When you do see a conversation that is going well, pay attention! Notice how more often then not they are in a deep discussion about something in common. Generally the questions become more and more specific, or are a natural progression based on a single set of related topics. Notice the congruity. Your discussions don’t have to involve rocket science, the  meaning of life, and  they can and should be super playful as well(tone this back a bit if you are in a business situation). If you can learn to do this, you’ll find yourself not only a lot more entertained, but arguably having met a new friend, or a future business contact, that you now know a lot more about.

So there you have it, 3 simple tasks that you can do everyday. They don’t require active participation, but they do require you to observe social interaction at a deeper level. They are pretty straight forward, and hopefully you can use them to break the standard mold of our introverted, and often socially awkward generation. Like always, if you have feedback feel free to leave it below, I’d love to hear some different opinions, or similar things you like to do!

Whole Wheat Oatmeal Chocolate Chip Cookies

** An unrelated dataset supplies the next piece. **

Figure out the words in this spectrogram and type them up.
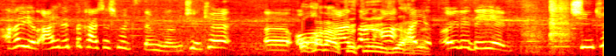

Hey everyone,

My name is Shelbi and I’m a full time student at the University of Calgary. A couple of months ago, one of my roommates began making green smoothies. For those of you who are unaware of what a green smoothie is, allow me. It is an ugly concoction of leafy green vegetables such as spinach and kale mixed with fruits and other healthy additives such as chia seeds. At first I was disgusted with them  but after she made me try one of hers, I soon jumped on the green smoothie train. This is what has inspired me to make healthier choices when it comes to the food I put into my body.

So far it has been going good. Aside from the occasional cheat meal (couldn’t resist Peter’s Drive In last weekend with the roommates,) I’ve been eating a good amount of fresh, nutrient rich foods.

However, this past week I had a massssssive craving for cookies. I turned to the internet in search of a semi-healthy cookie and found this: whole wheat oatmeal chocolate chip cookies.

I made a few changes to the recipe and when I make them again I may tweak some more.


  • 1 ½ cups Roger’s porridge oats (has oats, oat bran, wheat bran and flaxseed)
  • 2 cups whole wheat flour
  • 1 tsp. baking soda
  • 1 tsp salt
  • ½ cup unsalted butter, softened
  • ½ cup applesauce (I just bought an jar of organic applesauce for babies)
  • ½ cup granulated sugar
  • A little over 2/3 cup brown sugar (packed tightly)
  • 2 eggs
  • 2 tsp vanilla extract
  • A little under 2 cups of semi-sweet chocolate chips


  1. Pre heat the oven to 350 degrees.
  2. In a bowl, mix the oats, flour, baking soda and salt.
  3. In a separate bowl, beat the butter until it’s fluffy. Mix the applesauce, sugars, eggs and vanilla extract in. Once these ingredients are mixed, add the dry ingedients a bit at a time.
  4. Lastly, mix in the chocolate chips.
  5. Drop spoonfuls (roughly a tablespoon) of the dough onto a greased cookie sheet.
  6. Bake for 15 minutes.

Makes about 32 cookies

whole wheat chocolate chip cookies

As soon as they came out of the oven, my roommates were all over them like white on rice and they loved them! Not bad for semi-healthy cookies.